(Tom Bartsch) #1

Hi there,

it’s possible to define a dependency like this:

configurations {
deps
}

dependencies {
deps group: ‘my.special.groupid’, name: ‘myapplication’, version: ‘1.0.10’, ext: ‘jar’, classifier: ‘runnable’
}

Now I like to access my dependencies within gradle build script.
Currently I do it like this:

task printDeps() {
configurations.deps.dependencies.each {
println “${it.group} - ${it.name} - ${it.version} - ${it.ext} - ${it.classifier}”
}
}

But now I’m getting
Could not get unknown property ‘classifier’

Without classifier I’m getting
my.special.groupid - myapplication - 1.0.10 - org.gradle.api.internal.plugins.DefaultExtraPropertiesExtension@5716dec8

So please tell me how to set classifier and extension in dependency correctly and
what do I have to do to access classifier and extension of my dependencies within a gradle task?


(Chris Doré) #2

Extensions and classifiers are attributes of a dependency’s artifacts. For each dependency you can call getArtifacts, which will return a set of DependencyArtifact.
Note, getArtifacts is not available for all subinterfaces of Dependency.

For example:

configurations {
    deps
}

dependencies {
    deps group: 'junit', name: 'junit', version: '+', ext: 'jar', classifier: 'sources'
    deps group: 'junit', name: 'junit', version: '+', ext: 'jar'
    deps group: 'junit', name: 'junit', version: '+'
}

task printDeps {
    doLast {
        configurations.deps.dependencies.each { dep ->
            println "${dep.group} - ${dep.name} - ${dep.version}"
            dep.artifacts.each { art ->
                println "    ${art.extension} - ${art.classifier}"
            }
        }
    }
}

Outputs:

:printDeps
junit - junit - +
    jar - sources
junit - junit - +
    jar - null
junit - junit - +
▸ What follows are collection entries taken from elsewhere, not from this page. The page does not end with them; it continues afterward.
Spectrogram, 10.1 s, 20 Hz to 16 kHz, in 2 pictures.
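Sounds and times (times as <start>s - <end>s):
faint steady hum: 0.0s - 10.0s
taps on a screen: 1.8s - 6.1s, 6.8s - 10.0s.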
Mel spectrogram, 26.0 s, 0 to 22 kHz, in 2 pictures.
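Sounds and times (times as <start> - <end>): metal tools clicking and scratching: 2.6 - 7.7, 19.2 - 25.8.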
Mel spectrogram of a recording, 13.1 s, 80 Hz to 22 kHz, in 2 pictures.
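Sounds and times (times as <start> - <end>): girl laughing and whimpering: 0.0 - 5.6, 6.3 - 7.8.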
Side question; Do you really want the configured dependencies, or do you want the resolved dependencies? In my example, the configured dependencies have a version of +, but a resolved version would be something like 4.12


(Tom Bartsch) #3
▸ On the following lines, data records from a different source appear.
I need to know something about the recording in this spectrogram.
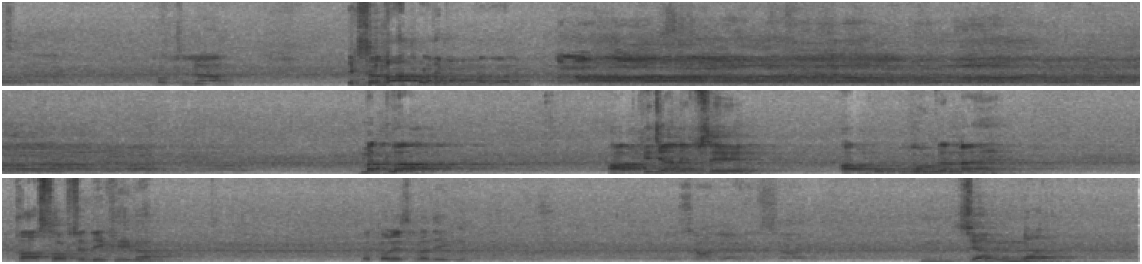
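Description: A young man recites loudly and with feeling through a microphone in an echoing hall.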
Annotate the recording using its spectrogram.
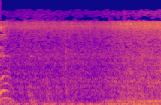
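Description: Volkswagen Kombi engine idling, heard from inside the cab as a steady low hum, with a slightly higher steady drone joining about one and a half seconds in.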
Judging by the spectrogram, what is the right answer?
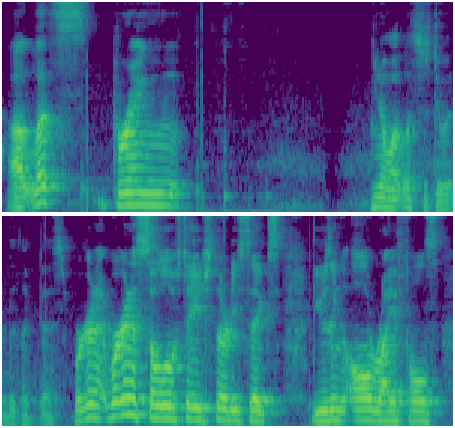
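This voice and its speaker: A man's voice: fairly high pitch, expressive, moderate pace. A man live-streaming a strategy game, giving casual, upbeat, rambling commentary, correcting himself and cheering on his troops aloud.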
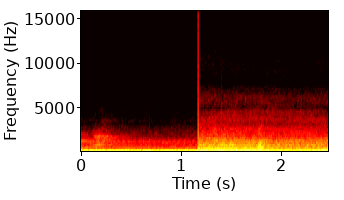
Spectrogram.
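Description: A fishing boat's engine rumbling low and steady. About a second in, an abrupt cut brings a broader rush of wind and churning wake as the boat runs under way.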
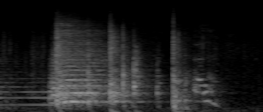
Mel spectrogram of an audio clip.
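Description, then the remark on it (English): A low droning tone gives way to a loud, heavy crash as a new wooden pigeonhole cabinet topples from the wall after a cleaner shuts the door, followed by several sharp knocks and a clattering thud as assignment cards scatter over the floor, fading out. “Later, a cleaner shuts the door, and the new pigeonhole cabinet topples from the wall.”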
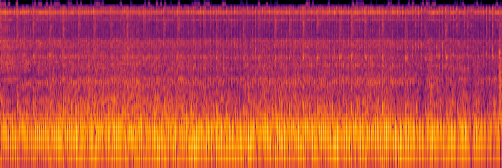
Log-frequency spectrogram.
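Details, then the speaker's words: Chainsaw after the idle screw was turned down; it holds a fast, raspy buzz, then sags and stumbles instead of settling into a steady idle, and the clutch spring is very loose and needs replacing. "Interesting, friends. It doesn't want to idle. So, this thing's going to need some work like they all do."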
Awesome.
Thank you very much. This works.


(Tom Bartsch) #4

It’s ok for my purpose to use the configured deps. But if you know a possibility to access the resolved dependencies I would be interested.
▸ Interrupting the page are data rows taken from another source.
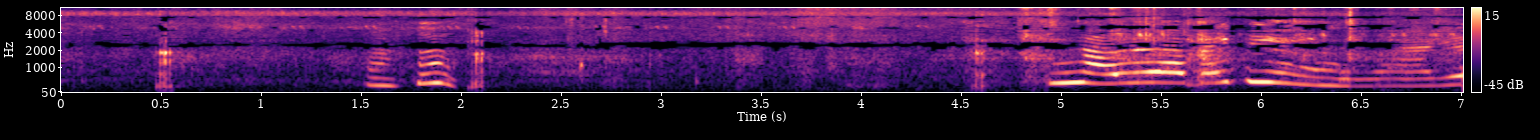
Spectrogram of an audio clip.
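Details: Pet male pig indoors, happy while being petted, scratched and given ear rubs, making short tonal squeaky grunts near the start, then longer wavering, sliding oinks in quick succession over the last two seconds, with a person talking throughout.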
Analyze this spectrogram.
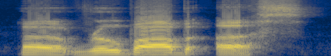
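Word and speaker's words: Robobus: You have to say it right, Kacey. It's Robob us. Robo-Bus.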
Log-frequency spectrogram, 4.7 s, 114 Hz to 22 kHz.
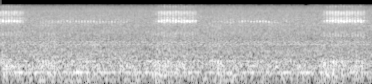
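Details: Purring from Heidi, an adopted house cat, massaged during a sun bath on November 19, 2020; a grainy low drone with a brief hissing breath every two seconds, even and calm.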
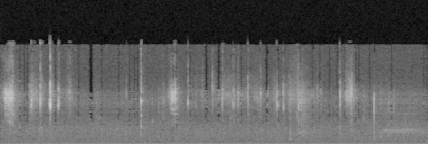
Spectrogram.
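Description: Faint typing on a computer keyboard over a steady low hum of background noise.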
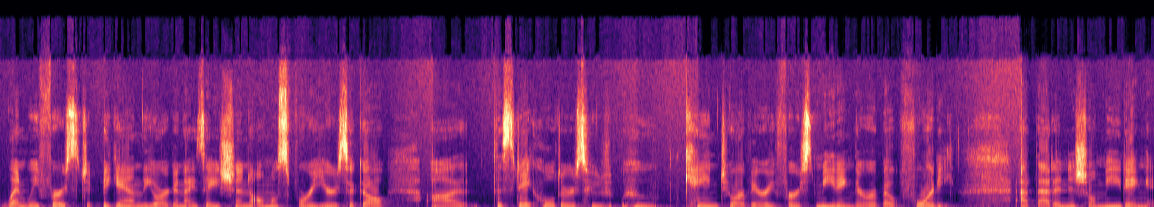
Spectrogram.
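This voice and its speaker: A woman's voice: sits low, a little mellow. A woman, a community group co-founder, methodically reporting results on a panel. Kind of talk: panel discussion. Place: university event hall.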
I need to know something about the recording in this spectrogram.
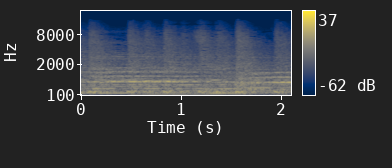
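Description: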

(Chris Doré) #5

Sure, explore configurations.xyz.resolvedConfiguration and configurations.xyz.incoming.resolutionResult.

incoming.resolutionResult can be useful if you don’t want a failure in the resolving of the dependency graph to cause an exception, whereas resolvedConfiguration will cause one. Of special interest here is things that return a DependencyResult (ie. configurations.xyz.incoming.resolutionResult.allDependencies), which are actually returning a ResolvedDependencyResult or UnresolvedDependencyResult. You can then detect the instance type and act upon it as necessary.


(Chris Doré) #6

Some extra notes; As a general best practice, you’ll want to avoid using these during Gradle’s configuration phase. Triggering the resolution of a configuration during the config phase can cause you annoyances and sometimes issues/failures.

  1. Time will be spent resolving the configuration even if it may not be needed. For example, running gradle tasks usually has no need for dependency resolution, so don’t waste time doing it when Gradle configures the project.
    1.1 An extension to #1, a failed dependency resolve during the configuration phase is very frustrating when your trying to use the various reporting tasks (tasks, model, projects, components, etc).
  2. Resolving a configuration before the config phase is complete may result in the configuration’s settings being incomplete at the time of resolution. This can happen when there exists config code after you resolve the configuration (some settings of a configuration will cause a failure if the configuration has already been resolved).

There may be more good reasons not to resolve a configuration during the config phase, but those are my personal top two.